To assesses the medical and ethical criteria and the method of WH and/or WD of life support treatment in cardiac intensive care units Clinical director, senior ICU physician and head nurse
(n = 237)
Survey/questionnaires The three principal reasons for withholding/withdrawing (WH/WD) life-sustaining treatment were given as cranial computed tomography (CCT) with poor prognosis (91.9%), multi-organ failure (70.9%) and failure to assist device therapy (69.8%). A third (32.6%) of respondents admitted that their decision-making was ethically influenced. The perceptions of the three professional groups in the survey differed considerably over the decision-making issues: multi-organ failure (P = 0.018), failure of assist device therapy (P = 0.009) and cardiac index (P = 0.009). The ethical issues were the poor expected quality of life (P = 0.001), the patient wanting to limit medical care (P = 0.002), interoperative course (P = 0.054), and the family choice (P = 0.032). *Ethical aspects influence the decision-making process   Low

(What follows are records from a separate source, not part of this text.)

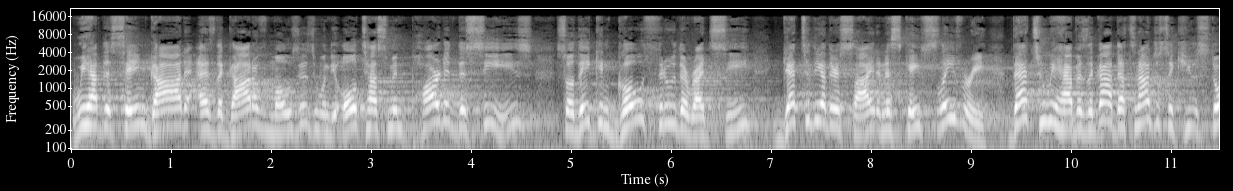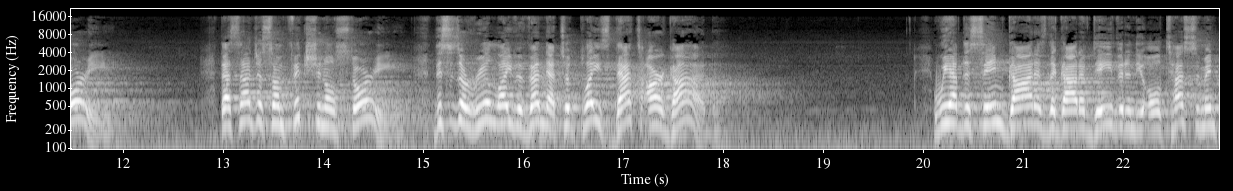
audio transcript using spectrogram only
we have the same God as the God of Moses, who in the Old Testament parted the seas so they can go through the Red Sea, get to the other side, and escape slavery. That's who we have as a God. That's not just a cute story. That's not just some fictional story. This is a real life event that took place. That's our God. We have the same God as the God of David in the Old Testament,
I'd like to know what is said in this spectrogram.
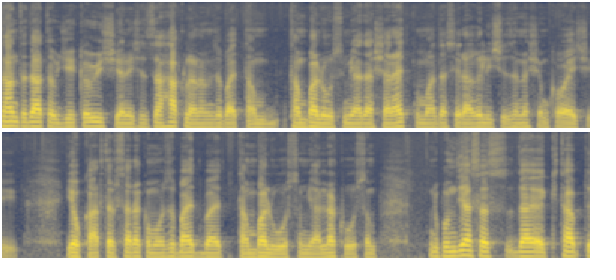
ځان ته دا توجیه کوي چې یعنې چې زه حق لرم، زه باید تنبل اوسم یا دا شرایط په ما داسې راغلي چې زه نه شم کوای چې یو کار تر سره کړم او زه باید باید تنبل اوسم یا لټ اوسم. نو په همدې اساس دا کتاب د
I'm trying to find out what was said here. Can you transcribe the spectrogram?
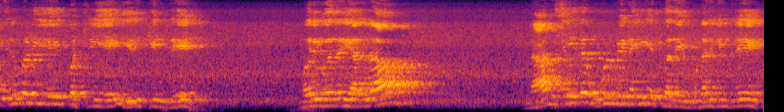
திருவடியை பற்றியே இருக்கின்றேன். வருவதை எல்லாம் நான் செய்த ஊழ்வினை என்பதை உணர்கின்றேன்.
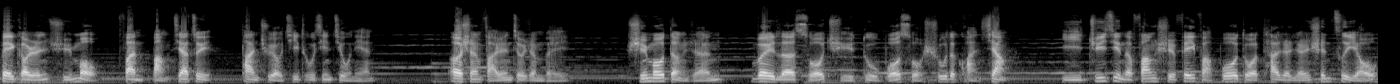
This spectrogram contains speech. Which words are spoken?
被告人徐某犯绑架罪，判处有期徒刑九年。二审法院就认为，徐某等人为了索取赌博所输的款项。以拘禁的方式非法剥夺他人人身自由，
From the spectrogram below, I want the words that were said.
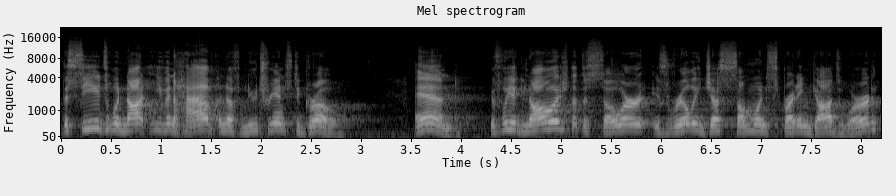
the seeds would not even have enough nutrients to grow. And if we acknowledge that the sower is really just someone spreading God's word,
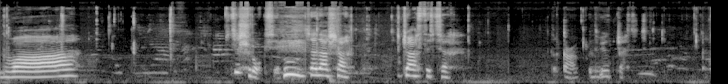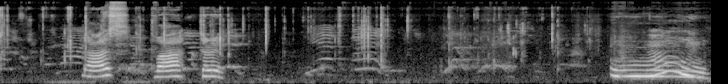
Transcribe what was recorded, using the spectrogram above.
два. Це ж Роксі. Це наша учасниця. Така, дві учасниці. Раз, два, три. Ммм.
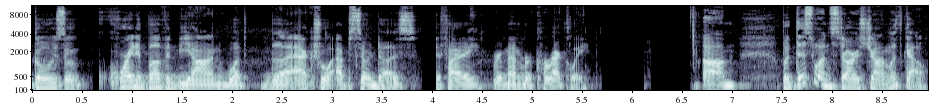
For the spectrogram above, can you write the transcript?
goes uh, quite above and beyond what the actual episode does, if I remember correctly. Um, but this one stars John Lithgow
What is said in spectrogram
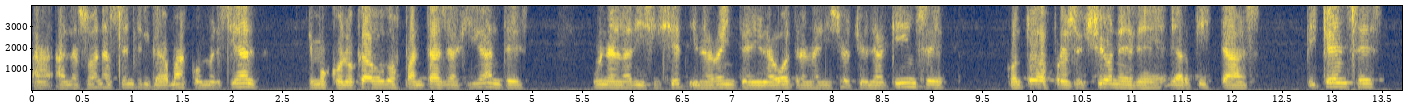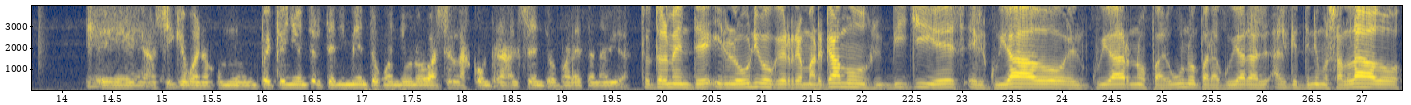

Kamel, G
[34]
2015/USA
To identify residents’ knowledge and their perceived barriers of PC-end-of-life (EOL) care utilization in the ICU Residents (n = 30) Cross-sectional study Residents stated that the greatest failure was in the goals of care provided by the medical teams and those expected by the patients and their families, cited by 18.7% of respondents. The patient was required to be terminally ill before a successful palliative care consultation could be obtained (22.9%). ¨*Discrepancies in care goals between the medical team and patients/families
*Lack of advanced directives at the time of admission
*Lack of a specific protocol for palliative care
*Specialized palliative care team Low
Friedenberg
[35]
2012/USA
Identifying perceived barriers to optimal EOL care based on level of physician training or by discipline Residents (n = 125)
Fellows (n = 20)
Attendants (n = 13)
Nurses (n = 60)
Survey/questionnaire There were important variations in reported obstacles to EOL care by training and education level, discipline, and organization, especially in the field of education and training.
A lower percentage of residents (20%) revealed insufficient training in EOL care and as a big or enormous obstacle to providing palliative care than attendants (62%), fellows (55%) or nurses (36%). Communication related to language difficulties (p = 0.008) and insufficient training in pain and anxiety recognition (p = 0.001) were identified as barriers to providing EOL reported by nurses.
*Difficulty communicating due to language barriers
*Lack of advance directives
*Inadequate care goals
*Inadequate training in recognition of pain and anxiety
*Patient’s inability to participate in care goals
  Moderate- High
Noome, M.
[36]
2016/Netherlands
To examine the effectiveness of supporting intensive care units in implementing the guidelines Nurses (n = 153)
Intervention group
Nurses (n = 112)
Control group
Family
(n = 18)
intervention group
Family
(n = 15)
control group
RCT intervention group Results showed that the intervention group followed the guidelines in most aspects more closely than the control group. Families reported that the intervention group showed a markedly higher level of patient care and general nursing care in comparison to the control group. *Lack of social worker support
*Time constraints in implementing strategies
*Healthcare provider resistance to change
*Involving family in patient care
*Involving other professionals, *Education and support for professionals and the use of guidelines
* Team meeting
* Providing managerial support for implementing guidelines
Moderate- High